Compared to the U.S. population in 2017, women and racial/ethnic minorities remained underrepresented among newly certified EMS professionals, and these representation differences varied across geographic regions.
In the Northeast for example there were 93% fewer newly certified EMTs who identified as black compared to the U.S. population (4% vs. 11%) and the difference was 138% for new paramedics (4% vs. 11%).
While efforts to increase diversity among healthcare professionals are increasing on a national scale, few have specifically targeted EMS, the authors said. It's important they do so from a standpoint of enhancing patient-provider communication, improving equality in care delivery and promoting multicultural awareness.
Unfortunately, with women and racial/ethnic minority groups comprising a relatively small proportion of new graduates, it's unlikely the EMS field will see widespread changes in the near future, the authors said. The long-term solution may be found in national recruitment efforts, such as partnerships with elementary and middle schools and community engagement initiatives.
THE LARGER TREND

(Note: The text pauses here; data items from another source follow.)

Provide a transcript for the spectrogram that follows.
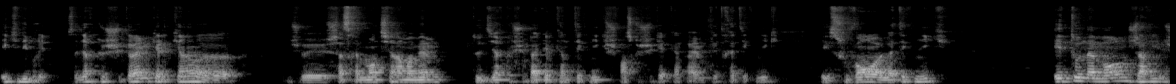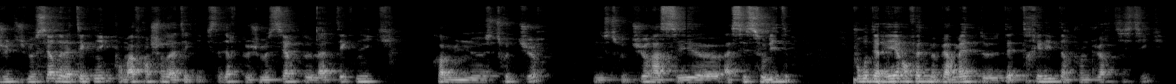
équilibré. C'est-à-dire que je suis quand même quelqu'un, Je, ça serait mentir à moi-même de dire que je suis pas quelqu'un de technique. Je pense que je suis quelqu'un quand même qui très technique. Et souvent, la technique, étonnamment, j'arrive, je, me sers de la technique pour m'affranchir de la technique. C'est-à-dire que je me sers de la technique comme une structure, une structure assez, euh, assez solide, pour derrière, en fait, me permettre d'être très libre d'un point de vue artistique.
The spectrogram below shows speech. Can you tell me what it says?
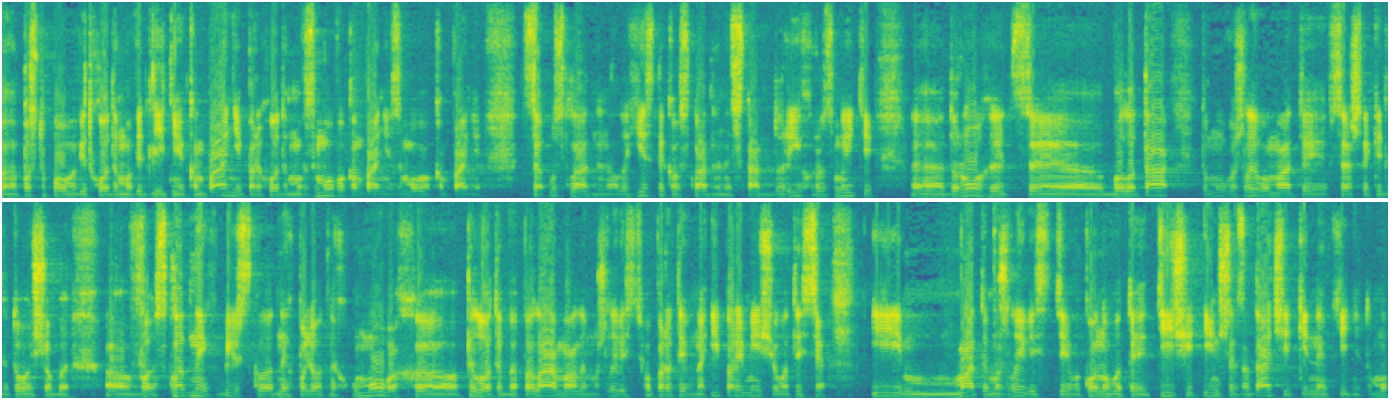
е, поступово відходимо від літньої кампанії, переходимо в зимову кампанію. Зимова кампанія це ускладнена логістика, ускладнений стан доріг, розмиті дороги, це болота. Тому важливо мати все ж таки для того, щоб в складних, більш складних польотних умовах пілоти БПЛА мали можливість оперативно і переміщуватися, і мати можливість виконувати ті чи інші задачі, які необхідні. Тому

Not only are racial/ethnic minorities underrepresented among EMTs, but as patients they also have lower rates of preventative care visits. A 2018 study found they exhibited lower use of the Medicare annual wellness visit, or AWV, which was explained partially by income and education -- suggesting that the difference is related to factors associated with racial and ethnic inequality.